A brief look into one of the most hotly-anticipated digital bank app launches of the year.
Just shy of a month after JP Morgan’s Chase brand finally touched down in the UK, we’re giving you a sneak peek of what the long-awaited app looks like.
So, did JP Morgan take a leaf out of fintech’s book for its hotly-anticipated app launch? Or is it sticking with its tried a true formula?
For those of us lucky enough to make it off the waitlist and open a Chase account, the digital banking app is much like any other banking app—if your normal banking app is devoid of all the bells and whistles that is.
First things first it seems as if Chase is trying to really push the fact that it has a numberless card, but in reality that just makes things a little fiddly.
In order to see your card details, you have to log into the app to see your details, which feels very odd not having them just at your fingertips.
Annoyingly card details and account details are not in the same place in the app, meaning you have to tap around to find your account number and sort codes.
Once signed up to the app, however, the Chase card is ready to use instantly through Apple or Google Pay, with the card arriving in a matter of days.
The card itself, unfortunately, is a little cheap feeling and not what you’d expect to come from one of the biggest investment banks in the world and, unlike its colourful fintech counterparts, its metallic blue finish doesn’t exactly stand out in a wallet.
Unlike other digital banks, however, Chase offers users cash back on every purchase.
As it stands, customers can earn one per cent cashback on all purchases for the first year of them signing up—in my case 27 September 2022.
Now, it might not seem like a huge sum, but other digital banks are offering nowhere near the same interest rates.
Starling Bank, for instance, offers customers 0.05 per cent interest on any money held in their accounts, while Monzo offers different interest rates depending on whether a customer pays a subscription or not—non-fee paying can’t currently earn interest on their savings, Plus users earn 1.0 per cent and Premium 1.5 per cent. So, the Chase cashback scheme seems like a good deal if you ask me.
It’s no surprise that Chase seems like a mature older sibling of the digital banks we currently have on offer given its JP Morgan roots.
The stripped-back, simple app could be the future of digital banking, with potential customers perhaps looking for just a good, solid digital bank that does the job.

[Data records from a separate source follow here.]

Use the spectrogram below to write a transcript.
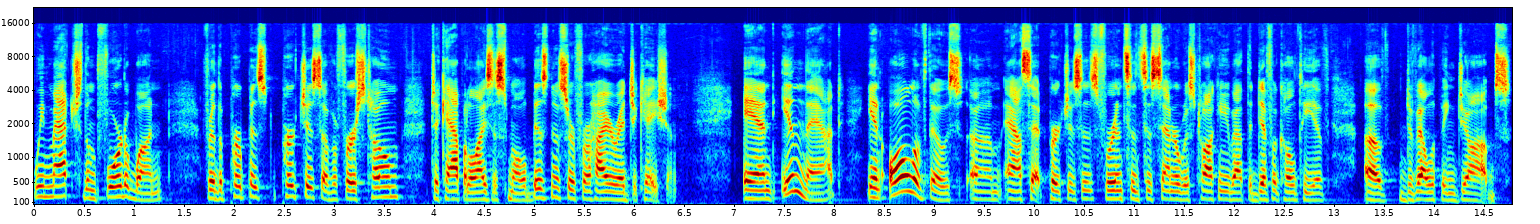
we match them four to one for the purpose, purchase of a first home, to capitalize a small business, or for higher education. And in that, in all of those um, asset purchases, for instance, the center was talking about the difficulty of, of developing jobs.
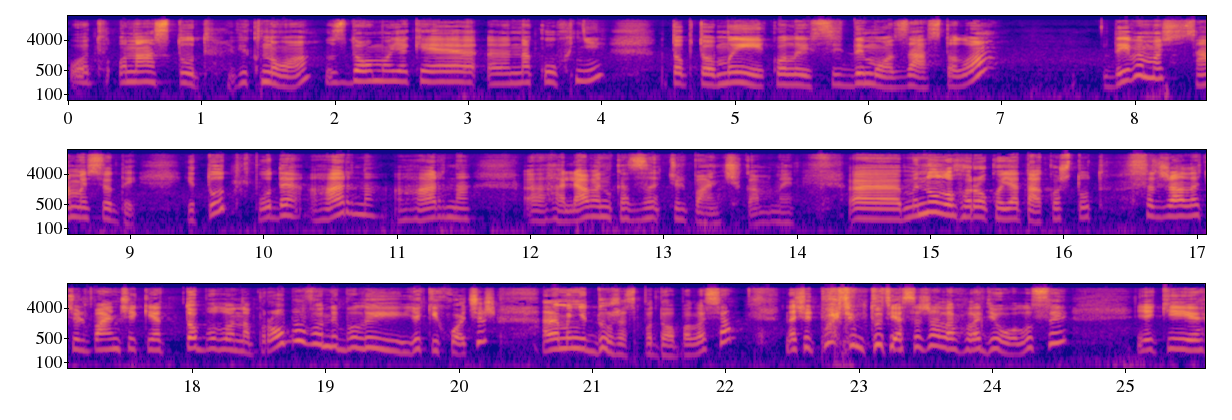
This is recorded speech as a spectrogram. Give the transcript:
От у нас тут вікно з дому, яке е, на кухні. Тобто, ми, коли сидимо за столом, дивимось саме сюди. І тут буде гарна, гарна е, галявинка з тюльпанчиками. Е, минулого року я також тут саджала тюльпанчики. То було на пробу, вони були які хочеш, але мені дуже сподобалося. Значить, потім тут я саджала гладіолуси, які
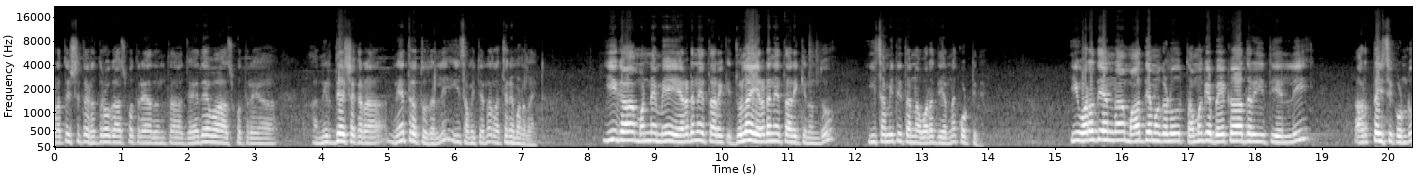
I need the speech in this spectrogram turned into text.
ಪ್ರತಿಷ್ಠಿತ ಹೃದ್ರೋಗ ಆಸ್ಪತ್ರೆಯಾದಂಥ ಜಯದೇವ ಆಸ್ಪತ್ರೆಯ ನಿರ್ದೇಶಕರ ನೇತೃತ್ವದಲ್ಲಿ ಈ ಸಮಿತಿಯನ್ನು ರಚನೆ ಮಾಡಲಾಯಿತು. ಈಗ ಮೊನ್ನೆ ಮೇ ಎರಡನೇ ತಾರೀಕು ಜುಲೈ ಎರಡನೇ ತಾರೀಕಿನಂದು ಈ ಸಮಿತಿ ತನ್ನ ವರದಿಯನ್ನು ಕೊಟ್ಟಿದೆ. ಈ ವರದಿಯನ್ನು ಮಾಧ್ಯಮಗಳು ತಮಗೆ ಬೇಕಾದ ರೀತಿಯಲ್ಲಿ ಅರ್ಥೈಸಿಕೊಂಡು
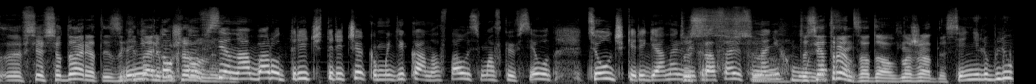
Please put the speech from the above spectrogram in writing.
э, все все дарят и Да закидали никто, кто бушеронами. все, наоборот, 3-4 чека магикан осталось в Москве. Все вот телочки региональные есть, красавицы, на э, них То есть я тренд задал на жадность. Я не люблю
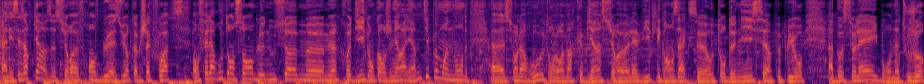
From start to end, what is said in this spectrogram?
Allez, 16h15 sur euh, France Bleu Azur, comme chaque fois. On fait la route ensemble. Nous sommes euh, mercredi, donc en général, il y a un petit peu moins de monde euh, sur la route. On le remarque bien sur la 8, les grands axes autour de Nice, un peu plus haut à Beau Soleil. Bon, on a toujours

That being said, JP Morgan is planning to add its starter app in the near future, with its American offering currently giving customers access to top features, like five per cent cashback, credit cards, savings accounts and much much more.
All in all, Chase's app is slick and easy to use (if a little barren) and, with the promise of shiny new features on the horizon, has the potential to be a real disruptor.